Problem statement:
With pictures omitted, output the records below exactly as they appear.

-- -- --

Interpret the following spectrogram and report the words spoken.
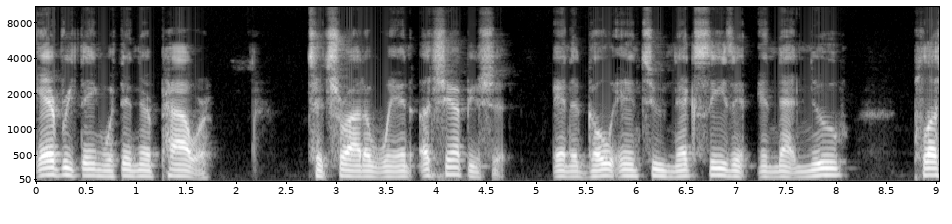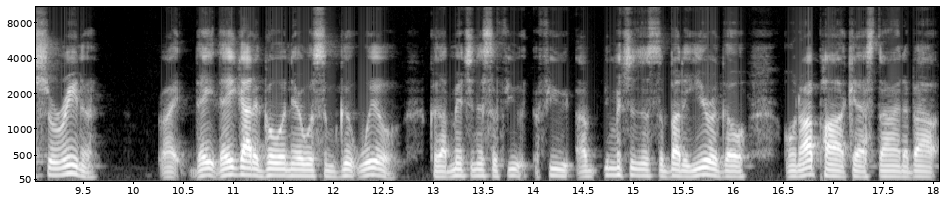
everything within their power to try to win a championship and to go into next season in that new plush arena, right? They they got to go in there with some goodwill because I mentioned this a few a few I mentioned this about a year ago on our podcast, Stein, about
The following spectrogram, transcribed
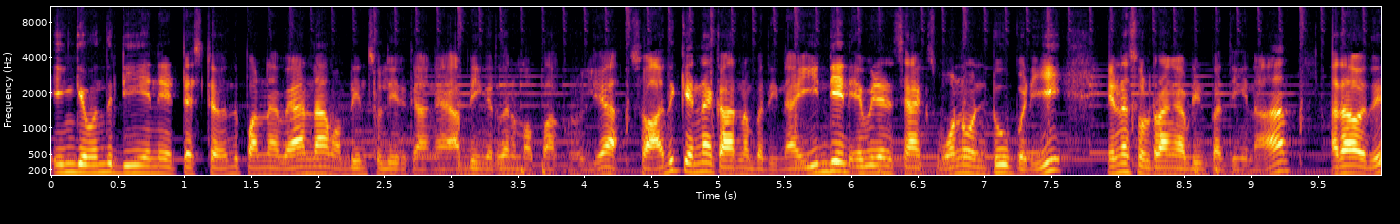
இங்கே வந்து டிஎன்ஏ டெஸ்ட்டை வந்து பண்ண வேண்டாம் அப்படின்னு சொல்லியிருக்காங்க அப்படிங்கிறத நம்ம பார்க்கணும் இல்லையா? ஸோ அதுக்கு என்ன காரணம் பார்த்தீங்கன்னா Indian evidence acts one one two படி என்ன சொல்கிறாங்க அப்படின்னு பார்த்தீங்கன்னா அதாவது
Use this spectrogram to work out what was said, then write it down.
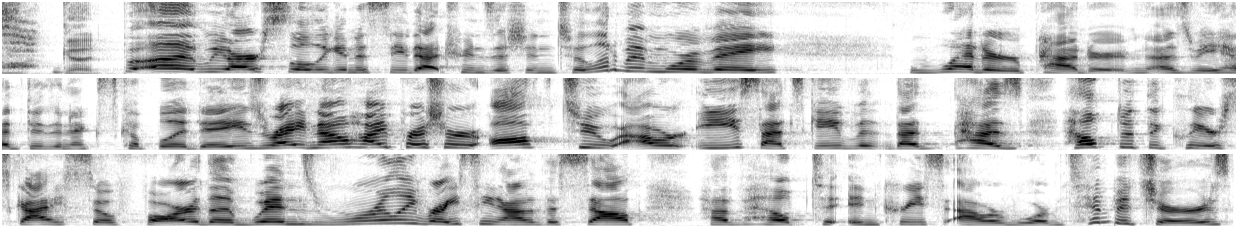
Oh, good. But uh, we are slowly going to see that transition to a little bit more of a wetter pattern as we head through the next couple of days. Right now, high pressure off to our east. That's gave it, that has helped with the clear sky so far. The winds really racing out of the south have helped to increase our warm temperatures.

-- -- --

Task answer:
Interpret the following spectrogram and report the words spoken.
everything within their power to try to win a championship and to go into next season in that new plush arena, right? They they got to go in there with some goodwill because I mentioned this a few a few I mentioned this about a year ago on our podcast, Stein, about
The following spectrogram, transcribed
இங்கே வந்து டிஎன்ஏ டெஸ்ட்டை வந்து பண்ண வேண்டாம் அப்படின்னு சொல்லியிருக்காங்க அப்படிங்கிறத நம்ம பார்க்கணும் இல்லையா? ஸோ அதுக்கு என்ன காரணம் பார்த்தீங்கன்னா Indian evidence acts one one two படி என்ன சொல்கிறாங்க அப்படின்னு பார்த்தீங்கன்னா அதாவது
Use this spectrogram to work out what was said, then write it down.
Oh, good. But uh, we are slowly going to see that transition to a little bit more of a wetter pattern as we head through the next couple of days. Right now, high pressure off to our east. That's gave it, that has helped with the clear sky so far. The winds really racing out of the south have helped to increase our warm temperatures.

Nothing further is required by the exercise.